Segment Open
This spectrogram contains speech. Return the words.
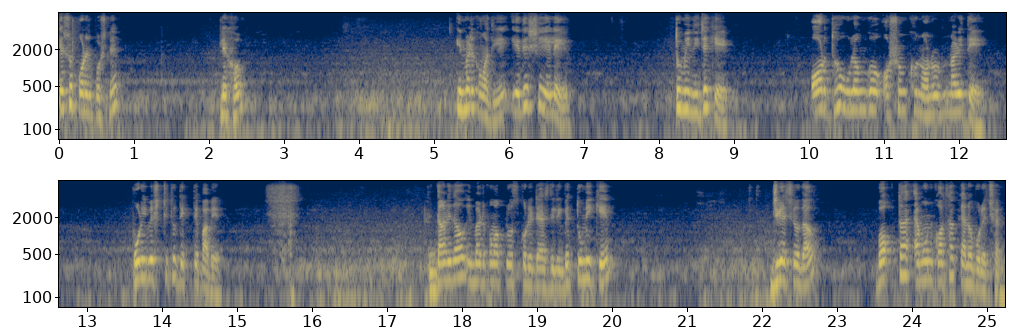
এসব পরের প্রশ্নে। লেখো, ইনভার্ট কমা দিয়ে, এদেশে এলে তুমি নিজেকে অর্ধ উলঙ্গ অসংখ্য নরনারীতে পরিবেষ্টিত দেখতে পাবে। দাঁড়িয়ে দাও ইনভার্টার কমা ক্লোজ করে ড্যাশ দিয়ে লিখবে, তুমি কে? জিজ্ঞাসা দাও, বক্তা এমন কথা কেন বলেছেন?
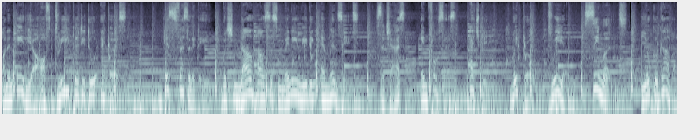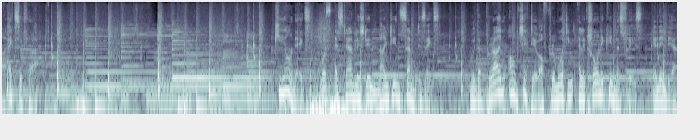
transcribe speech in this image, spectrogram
on an area of 332 acres. This facility, which now houses many leading MNCs such as Infosys, HP, Wipro, 3M, Siemens, Yokogawa, etc. Keonics was established in 1976 with the prime objective of promoting electronic industries in India.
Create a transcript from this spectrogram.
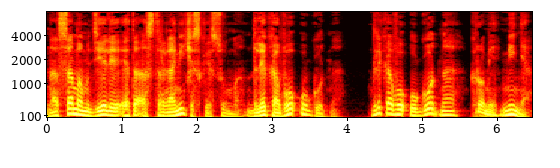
На самом деле это астрономическая сумма для кого угодно. Для кого угодно, кроме меня.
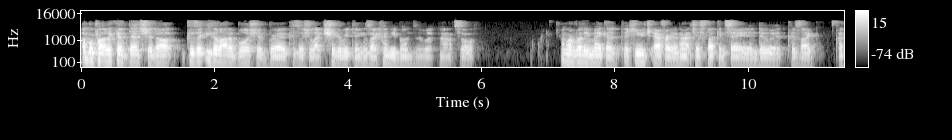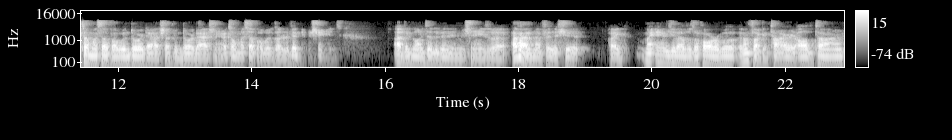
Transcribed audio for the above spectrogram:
I'm gonna probably cut that shit out because I eat a lot of bullshit bread because it's like sugary things like honey buns and whatnot. So I'm gonna really make a, a huge effort and not just fucking say it and do it. Because like I told myself I wouldn't DoorDash, I've been DoorDashing. I told myself I wouldn't go to the vending machines. I've been going to the vending machines, but I've had enough of this shit. Like my energy levels are horrible, and I'm fucking tired all the time.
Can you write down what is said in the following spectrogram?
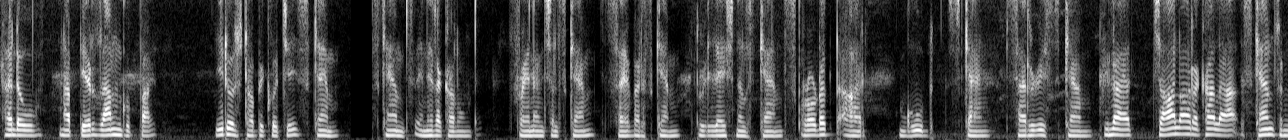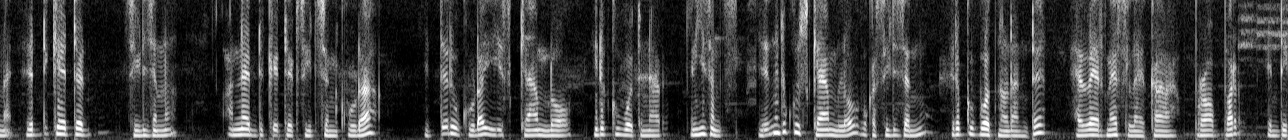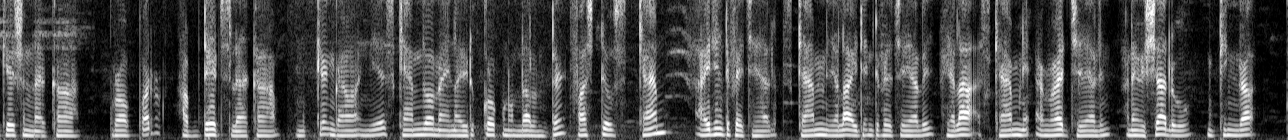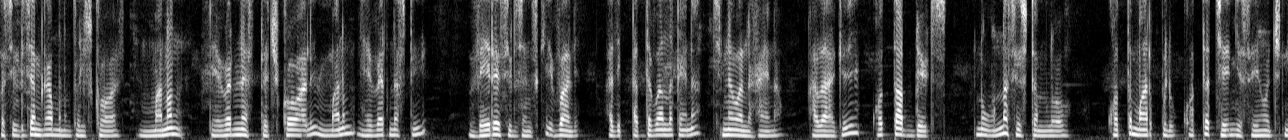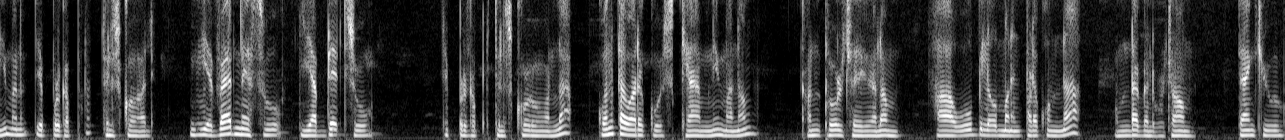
Hello నా పేరు రామ్ గోపాల్. ఈరోజు టాపిక్ వచ్చి స్కామ్ స్కామ్స్ ఎన్ని రకాలు ఉంటాయి? Financial scam cyber scam relational scams product or good scam service scam. ఇలా చాలా రకాల స్కామ్స్ ఉన్నాయి. ఎడ్యుకేటెడ్ సిటిజన్ అన్ఎడ్యుకేటెడ్ సిటిజన్ కూడా ఇద్దరు కూడా ఈ స్కామ్లో ఇరుక్కుపోతున్నారు. రీజన్స్. ఎందుకు స్కామ్లో ఒక సిటిజన్ ఇరుక్కుపోతున్నాడు అంటే అవేర్నెస్ లేక ప్రాపర్ ఎడ్యుకేషన్ లేక ప్రాపర్ అప్డేట్స్ లేక ముఖ్యంగా ఏ స్కామ్లోనైనా ఇరుక్కోకుండా ఉండాలంటే ఫస్ట్ స్కామ్ ఐడెంటిఫై చేయాలి. స్కామ్ని ఎలా ఐడెంటిఫై చేయాలి? ఎలా స్కామ్ని అవాయిడ్ చేయాలి? అనే విషయాలు ముఖ్యంగా ఒక సిటిజన్గా మనం తెలుసుకోవాలి. మనం అవేర్నెస్ తెచ్చుకోవాలి. మనం అవేర్నెస్ని వేరే సిటిజన్స్కి ఇవ్వాలి. అది పెద్దవాళ్ళకైనా చిన్నవాళ్ళకైనా. అలాగే కొత్త అప్డేట్స్ ఉన్న సిస్టంలో కొత్త మార్పులు కొత్త చేంజెస్ ఏమొచ్చినాయి మనం ఎప్పటికప్పుడు తెలుసుకోవాలి. ఈ అవేర్నెస్ ఈ అప్డేట్స్ ఎప్పటికప్పుడు తెలుసుకోవడం వల్ల కొంతవరకు స్కామ్ని మనం కంట్రోల్ చేయగలం. ఆ ఊపిలో మనం పడకుండా ఉండగలుగుతాం. Thank you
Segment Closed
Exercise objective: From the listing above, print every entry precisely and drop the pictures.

Task answer:
This spectrogram contains speech. Return the words.
এসব পরের প্রশ্নে। লেখো, ইনভার্ট কমা দিয়ে, এদেশে এলে তুমি নিজেকে অর্ধ উলঙ্গ অসংখ্য নরনারীতে পরিবেষ্টিত দেখতে পাবে। দাঁড়িয়ে দাও ইনভার্টার কমা ক্লোজ করে ড্যাশ দিয়ে লিখবে, তুমি কে? জিজ্ঞাসা দাও, বক্তা এমন কথা কেন বলেছেন?
transcribe speech in this image, spectrogram
on an area of 332 acres. This facility, which now houses many leading MNCs such as Infosys, HP, Wipro, 3M, Siemens, Yokogawa, etc. Keonics was established in 1976 with the prime objective of promoting electronic industries in India.
Create a transcript from this spectrogram.
На самом деле это астрономическая сумма для кого угодно. Для кого угодно, кроме меня.
Transcribed audio for the above spectrogram:
I'm gonna probably cut that shit out because I eat a lot of bullshit bread because it's like sugary things like honey buns and whatnot. So I'm gonna really make a, a huge effort and not just fucking say it and do it. Because like I told myself I wouldn't DoorDash, I've been DoorDashing. I told myself I wouldn't go to the vending machines. I've been going to the vending machines, but I've had enough of this shit. Like my energy levels are horrible, and I'm fucking tired all the time.
Can you write down what is said in the following spectrogram?
Hello నా పేరు రామ్ గోపాల్. ఈరోజు టాపిక్ వచ్చి స్కామ్ స్కామ్స్ ఎన్ని రకాలు ఉంటాయి? Financial scam cyber scam relational scams product or good scam service scam. ఇలా చాలా రకాల స్కామ్స్ ఉన్నాయి. ఎడ్యుకేటెడ్ సిటిజన్ అన్ఎడ్యుకేటెడ్ సిటిజన్ కూడా ఇద్దరు కూడా ఈ స్కామ్లో ఇరుక్కుపోతున్నారు. రీజన్స్. ఎందుకు స్కామ్లో ఒక సిటిజన్ ఇరుక్కుపోతున్నాడు అంటే అవేర్నెస్ లేక ప్రాపర్ ఎడ్యుకేషన్ లేక ప్రాపర్ అప్డేట్స్ లేక ముఖ్యంగా ఏ స్కామ్లోనైనా ఇరుక్కోకుండా ఉండాలంటే ఫస్ట్ స్కామ్ ఐడెంటిఫై చేయాలి. స్కామ్ని ఎలా ఐడెంటిఫై చేయాలి? ఎలా స్కామ్ని అవాయిడ్ చేయాలి? అనే విషయాలు ముఖ్యంగా ఒక సిటిజన్గా మనం తెలుసుకోవాలి. మనం అవేర్నెస్ తెచ్చుకోవాలి. మనం అవేర్నెస్ని వేరే సిటిజన్స్కి ఇవ్వాలి. అది పెద్దవాళ్ళకైనా చిన్నవాళ్ళకైనా. అలాగే కొత్త అప్డేట్స్ ఉన్న సిస్టంలో కొత్త మార్పులు కొత్త చేంజెస్ ఏమొచ్చినాయి మనం ఎప్పటికప్పుడు తెలుసుకోవాలి. ఈ అవేర్నెస్ ఈ అప్డేట్స్ ఎప్పటికప్పుడు తెలుసుకోవడం వల్ల కొంతవరకు స్కామ్ని మనం కంట్రోల్ చేయగలం. ఆ ఊపిలో మనం పడకుండా ఉండగలుగుతాం. Thank you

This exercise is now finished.